The mid-term elections on November 6th brought about some big developments on the U.S. political scene, including major cannabis legislation. Which has many people wondering: is Congress finally ready to decriminalize marijuana at the federal level?
States Lead The Way
This year Michigan became the 10th state to legalize recreational pot use – joining Washington, Colorado, California, Alaska, Oregon, Vermont, Massachusetts, Maine and Nevada.
The impact of the Michigan law goes way beyond the borders of the state. It’s the first state in the mid-west to embrace recreational cannabis, and their success is bound to embolden marijuana advocates throughout the heartland. If legalization can pass there, it stands a good chance in other swing states like Wisconsin, Minnesota, New Hampshire and Ohio. It’s a signal that legalization is beginning to gain mainstream acceptance.
What’s more, voters in Missouri and Utah both approved medical marijuana measures this year. Which means that 33 states (more that 60 percent of the country!) now recognize the medicinal properties of cannabis – including some conservative strongholds like Arkansas, Oklahoma and Montana. In 14 of the 17 where weed is outlawed, you can still legally use CBD oil or other extracts with limited THC content. Only 3 states in the entire country (Idaho, South Dakota and Nebraska) prohibit all medicinal use of cannabis whatsoever.
Which brings me to my next point…
In 1970, the U.S. government passed the Controlled Substances Act. The CSA places all controlled substances in one of five categories based on their potential for harm and abuse, as well their known medical use.
Schedule V is the least restrictive category. It lists cough syrups and other medicines which may contain tiny doses of narcotics. Schedule I is the most restrictive category, defined as “substances with no accepted medical use and a high potential for abuse.”
Marijuana is listed as Schedule I. WTF?
First of all, marijuana does not have a high potential for abuse – especially compared to morphine, oxycodone, and meth. (Fun fact: all three of those are listed as Schedule II drugs. According to Uncle Sam, they are less dangerous than pot, and a doctor can prescribe them to you!) Hell, alcohol is far more dangerous and addictive than marijuana, and you can buy it on every corner.
Second, “no accepted medical use”? Seriously?! As I explained above, cannabis or cannabis extracts are currently being used to treat patients in 47 out of 50 states. I’d say it has some accepted medical use!
Enough is enough.
Is Congress Finally Ready?

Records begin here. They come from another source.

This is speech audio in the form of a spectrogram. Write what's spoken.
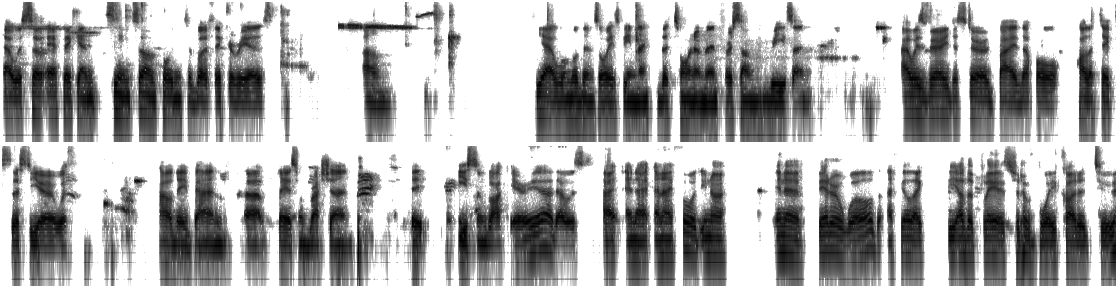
that was so epic and seemed so important to both their careers. Um, yeah, Wimbledon's always been like the tournament for some reason. I was very disturbed by the whole politics this year with how they banned uh, players from Russia and the Eastern Bloc area. That was, I, and I and I thought, you know, in a better world, I feel like the other players should have boycotted too.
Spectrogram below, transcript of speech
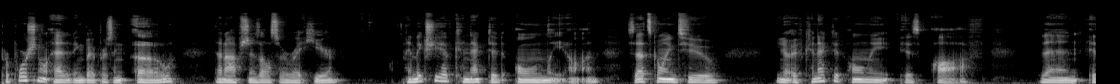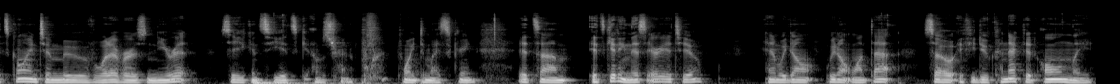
proportional editing by pressing O, that option is also right here. And make sure you have connected only on. So that's going to, you know, if connected only is off, then it's going to move whatever is near it. So you can see it's, I was trying to point to my screen. It's, um, it's getting this area too. And we don't, we don't want that. So if you do connected only,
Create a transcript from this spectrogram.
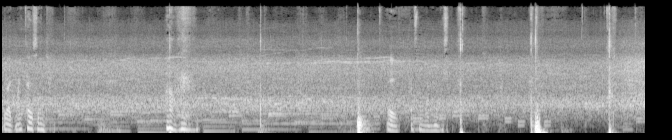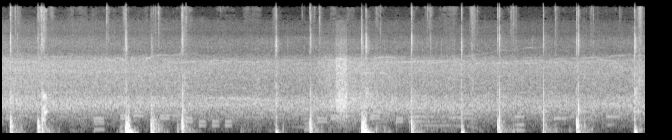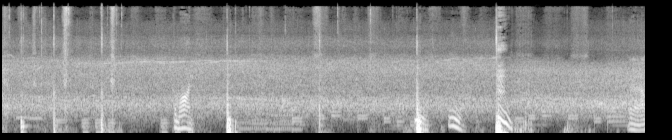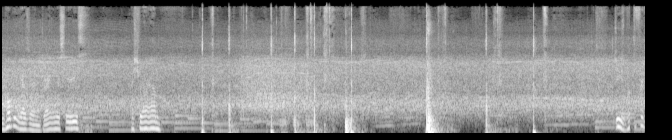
Like Mike Tyson. hey, that's not nice. Come Jeez, what the frick?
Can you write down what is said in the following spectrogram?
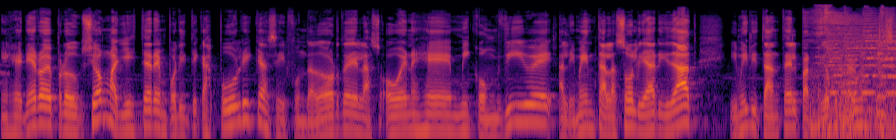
Ingeniero de producción, magíster en políticas públicas y fundador de las ONG Mi Convive, Alimenta la Solidaridad y militante del Partido Primero Justicia.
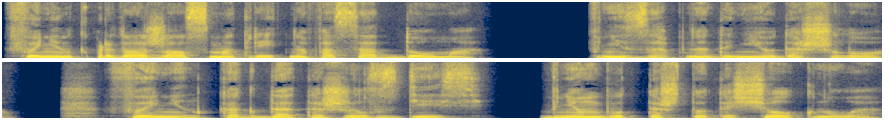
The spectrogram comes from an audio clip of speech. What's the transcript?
Феннинг продолжал смотреть на фасад дома. Внезапно до нее дошло. Феннинг когда-то жил здесь. В нем будто что-то щелкнуло.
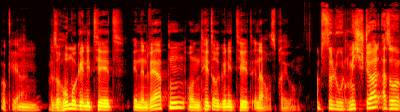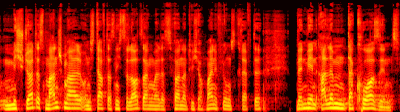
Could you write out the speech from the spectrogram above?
Okay, ja. Mhm. also Homogenität in den Werten und Heterogenität in der Ausprägung. Absolut. Mich stört, also mich stört es manchmal, und ich darf das nicht so laut sagen, weil das hören natürlich auch meine Führungskräfte, wenn wir in allem d'accord sind.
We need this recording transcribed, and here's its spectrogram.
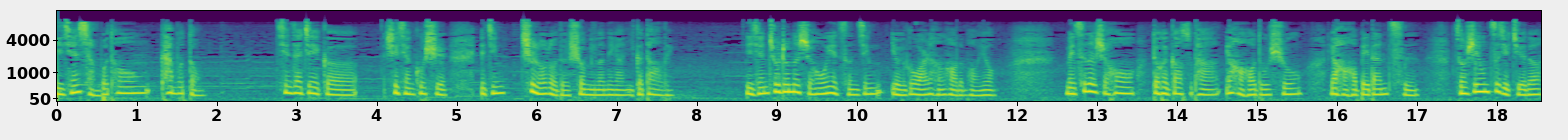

This year’s mid-terms also saw the Democrats take control of the House of Representatives, thanks to a wave of newcomers – including the first Native American women and Muslim American women ever elected to Congress. In fact, the 116th Congress is younger, more diverse, and more progressive than any before. Criminal justice reform is definitely on their wish list, including rescheduling and decriminalizing marijuana.
Granted, with the Senate and the White House still in Republican hands, most of what Congress might hope to accomplish will end up in deadlock. But with polls showing a majority of Americans in favor of marijuana, this might be one issue both sides of the aisle can agree on.
Not to mention former Attorney General Jeff Sessions, a well-known opponent of marijuana legalization, stepped down the day after the election. It remains to be seen who will fill that role, and how they will guide the Justice Department’s enforcement policy. But with Sessions out, perhaps we will see a more compassionate, common sense approach. We can hope, at least.
Taken all together, it seems like the U.S. could be on the brink of major drug policy reform. Will this be the year when the will of the people is finally heard? Or will partisan politics sink legalization efforts yet again?
Only time will tell.